[Dataset content]:
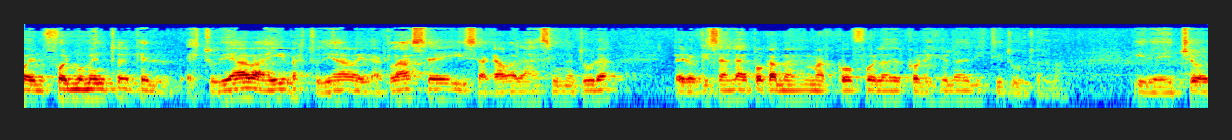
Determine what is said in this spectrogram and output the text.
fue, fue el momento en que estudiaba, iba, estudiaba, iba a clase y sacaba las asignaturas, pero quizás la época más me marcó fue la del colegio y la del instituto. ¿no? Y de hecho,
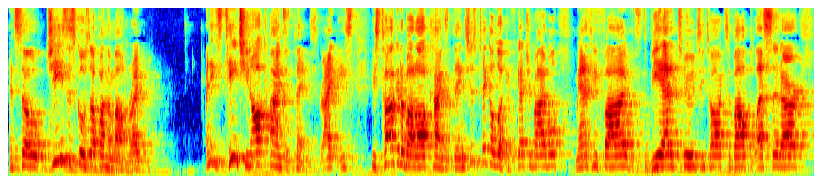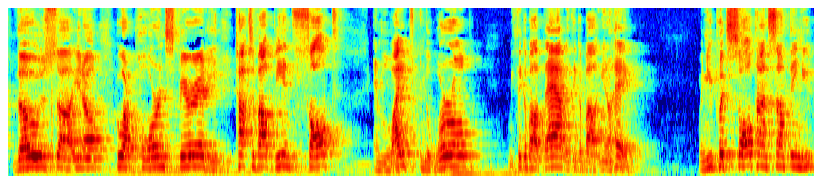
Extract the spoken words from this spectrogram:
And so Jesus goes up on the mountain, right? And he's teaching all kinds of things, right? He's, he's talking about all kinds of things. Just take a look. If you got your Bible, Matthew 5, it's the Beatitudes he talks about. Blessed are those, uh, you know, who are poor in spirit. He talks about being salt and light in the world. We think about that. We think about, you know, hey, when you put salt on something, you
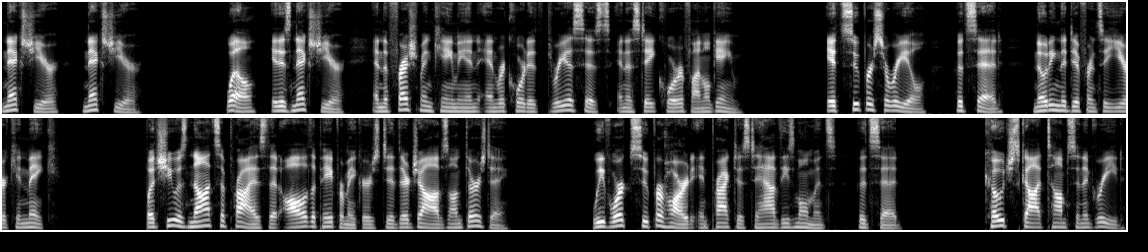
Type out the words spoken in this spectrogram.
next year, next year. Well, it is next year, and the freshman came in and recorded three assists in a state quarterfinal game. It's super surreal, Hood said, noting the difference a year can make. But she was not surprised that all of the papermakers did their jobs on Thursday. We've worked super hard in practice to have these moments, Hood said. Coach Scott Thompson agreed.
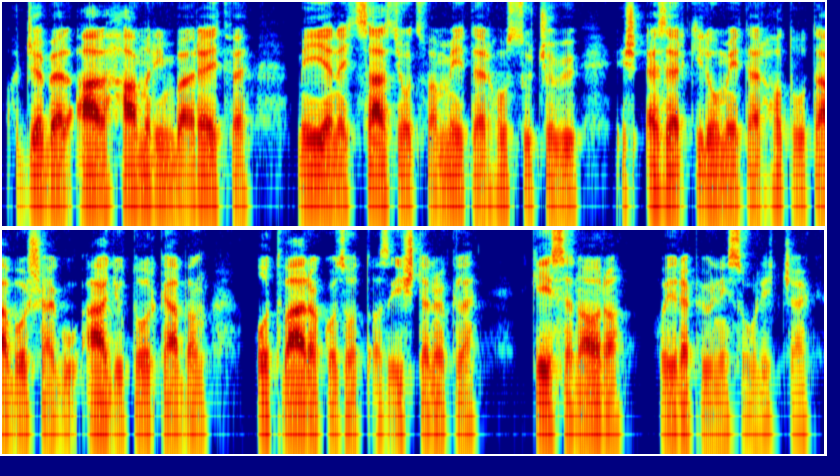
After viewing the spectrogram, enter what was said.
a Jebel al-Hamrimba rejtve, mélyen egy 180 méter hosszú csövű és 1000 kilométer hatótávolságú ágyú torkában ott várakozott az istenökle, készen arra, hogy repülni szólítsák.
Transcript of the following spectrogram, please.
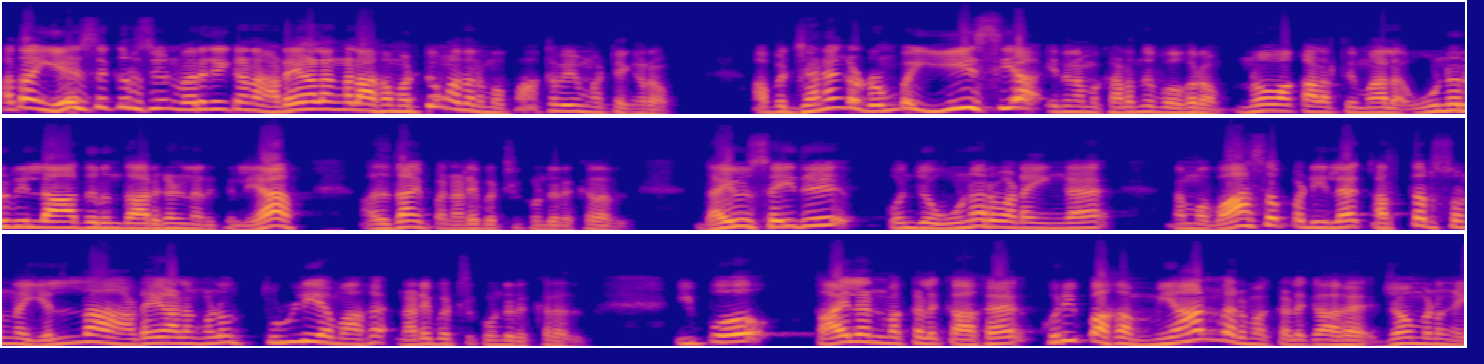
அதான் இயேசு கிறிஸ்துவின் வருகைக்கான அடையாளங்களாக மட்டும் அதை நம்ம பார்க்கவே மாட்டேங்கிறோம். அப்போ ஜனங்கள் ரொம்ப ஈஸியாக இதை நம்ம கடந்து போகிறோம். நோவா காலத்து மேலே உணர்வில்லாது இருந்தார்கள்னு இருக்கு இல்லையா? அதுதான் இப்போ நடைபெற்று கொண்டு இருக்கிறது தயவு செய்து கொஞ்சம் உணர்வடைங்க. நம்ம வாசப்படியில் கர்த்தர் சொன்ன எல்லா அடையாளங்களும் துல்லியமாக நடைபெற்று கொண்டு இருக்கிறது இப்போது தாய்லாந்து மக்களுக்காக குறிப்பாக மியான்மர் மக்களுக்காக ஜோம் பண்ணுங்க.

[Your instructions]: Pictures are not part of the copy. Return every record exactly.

[Task answer]:
Determine what is said in this spectrogram and output the text.
fue, fue el momento en que estudiaba, iba, estudiaba, iba a clase y sacaba las asignaturas, pero quizás la época más me marcó fue la del colegio y la del instituto. ¿no? Y de hecho,
Extract the spoken words from this spectrogram:
And so Jesus goes up on the mountain, right? And he's teaching all kinds of things, right? He's, he's talking about all kinds of things. Just take a look. If you got your Bible, Matthew 5, it's the Beatitudes he talks about. Blessed are those, uh, you know, who are poor in spirit. He talks about being salt and light in the world. We think about that. We think about, you know, hey, when you put salt on something, you
Type out the words spoken in this spectrogram.
next year, next year. Well, it is next year, and the freshman came in and recorded three assists in a state quarterfinal game. It's super surreal, Hood said, noting the difference a year can make. But she was not surprised that all of the papermakers did their jobs on Thursday. We've worked super hard in practice to have these moments, Hood said. Coach Scott Thompson agreed.
After viewing the spectrogram, enter what was said.
a Jebel al-Hamrimba rejtve, mélyen egy 180 méter hosszú csövű és 1000 kilométer hatótávolságú ágyú torkában ott várakozott az istenökle, készen arra, hogy repülni szólítsák.
Transcript of the following spectrogram, please.
அதான் இயேசு கிறிஸ்துவின் வருகைக்கான அடையாளங்களாக மட்டும் அதை நம்ம பார்க்கவே மாட்டேங்கிறோம். அப்போ ஜனங்கள் ரொம்ப ஈஸியாக இதை நம்ம கடந்து போகிறோம். நோவா காலத்து மேலே உணர்வில்லாது இருந்தார்கள்னு இருக்கு இல்லையா? அதுதான் இப்போ நடைபெற்று கொண்டு இருக்கிறது தயவு செய்து கொஞ்சம் உணர்வடைங்க. நம்ம வாசப்படியில் கர்த்தர் சொன்ன எல்லா அடையாளங்களும் துல்லியமாக நடைபெற்று கொண்டு இருக்கிறது இப்போது தாய்லாந்து மக்களுக்காக குறிப்பாக மியான்மர் மக்களுக்காக ஜோம் பண்ணுங்க.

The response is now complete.